Power-pop legend, acclaimed singer-songwriter, and venerated guitarist Tommy Keene has died.
The 59 year-old Keene passed away unexpectedly, but peacefully, in his sleep at his Los Angeles area home on Wednesday. Keene – who recorded for Geffen, Matador Records, and Second Motion, among others – built an impressive and acclaimed catalog over the course of his nearly 40-year career, spanning eleven full-lengths, four EPs, three compilations, and a live album.
Hailed by fans, critics and fellow musicians for the moving and consistently high quality of his pop songcraft, he was also consummate rock and roller. Over the course of his career, Keene worked with a range of artists who admired his work, including The Replacements’ Paul Westerberg, R.E.M.’s Peter Buck, Guided by Voices’ Robert Pollard, the Goo Goo Dolls, and the Gin Blossoms, among others.
Born in Evanston, Illinois and raised in Bethesda, Maryland, Keene launched his career in the late-‘70s as a guitarist with a series of Washington D.C.-area combos including the Rage and the Razz, before hitting the national scene as a solo act in 1982 with the release of his debut Strange Alliance.
In 1984, Keene followed with a six-song effort titled Places That Are Gone (Dolphin). Blatantly romantic, unapologetically melodic, bittersweet but absolutely invigorating, the record landed high on the CMJ charts and atop the Village Voice Pazz & Jop EP of the Year poll.
Keene was soon being courted by major labels and ultimately signed with Geffen Records for 1986’s Songs From the Film. Produced by Beatles engineer Geoff Emerick, the album spawned two MTV videos and spent 12 weeks on Billboard’s Top 200. The accompanying Run Now EP led to the singer as well as its title track appearing in the Anthony Michael Hall movie Out of Bounds.
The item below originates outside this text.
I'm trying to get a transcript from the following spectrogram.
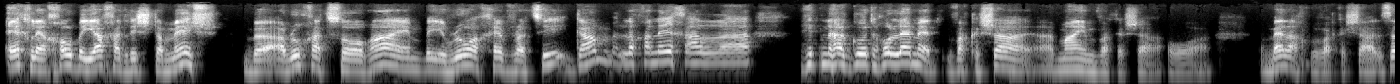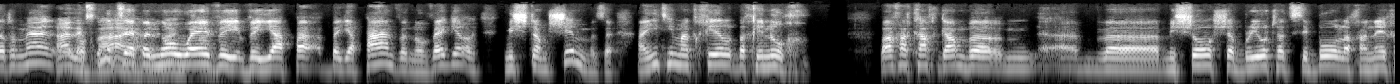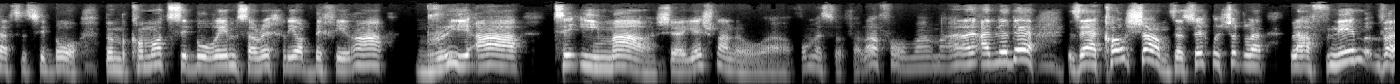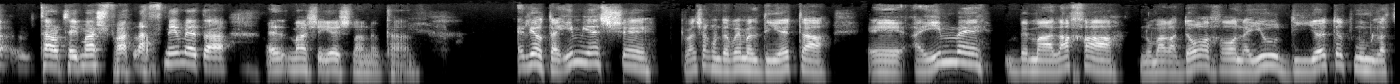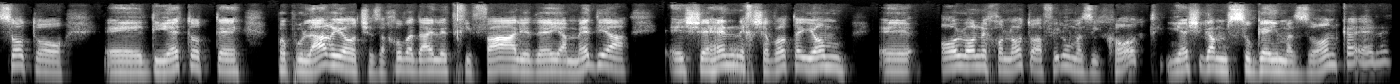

For 1989’s Based on Happy Times (Geffen) Keene headed down to Ardent Studios in Memphis to record with producers John Hampton and Joe Hardy. The ironically titled disc is the darkest album in the Keene catalog, with heavier guitars, fewer jangles, and a more brooding, fatalistic outlook.
Following the album’s release, Keene took a break from recording, eventually signing with Matador for 1996’s acclaimed “comeback” Ten Years After and its 1998 follow-up Isolation Party. Between 2000 and 2004 he released a live disc called Showtunes (Parasol), The Merry-Go-Round Broke Down (SpinArt) and rarities/demos/unreleased-tracks collection Drowning: A Tommy Keene Miscellany (Not Lame).
Keene also developed a career as in-demand sideman: he was a touring member of Sony/Creation-signed rockers Velvet Crush, and appeared on their 1995 live album Rock Concert. In 1996 he joined Paul Westerberg’s band, handling lead guitar duties on the Eventually tour and making appearances on “The Larry Sanders Show” and “The Late Show with David Letterman.” A trek opening for Guided By Voices led to his joining Robert Pollard in 2006 as a touring member of Pollards post-GBV band the Ascended Masters and, two years later, Boston Spaceships.
Meanwhile, 2006 also saw the release of Keene’s Crashing the Ether (Eleven Thirty), along with Blues and Boogie Shoes, a collaboration with Pollard under the Keene Brothers moniker. He put out a double-disc career-spanning set in 2011, Tommy Keene You Hear Me: A Retrospective 1983-2009.
In recent years, Keene continued to delivered a series of accomplished solo records for the Second Motion/School Kids labels, including 2015’s Laugh in the Dark, his final studio album. Keene had spent much of the past year on the road opening shows for fellow pop-rocker Matthew Sweet.
Keene is survived by his longtime partner, Michael Lundsgaard, his father Robert Keene, step-mother Dorothy Keene, brother Bobby Keene, nephews Hunter and Jason Keene, and his beloved dog, Coco.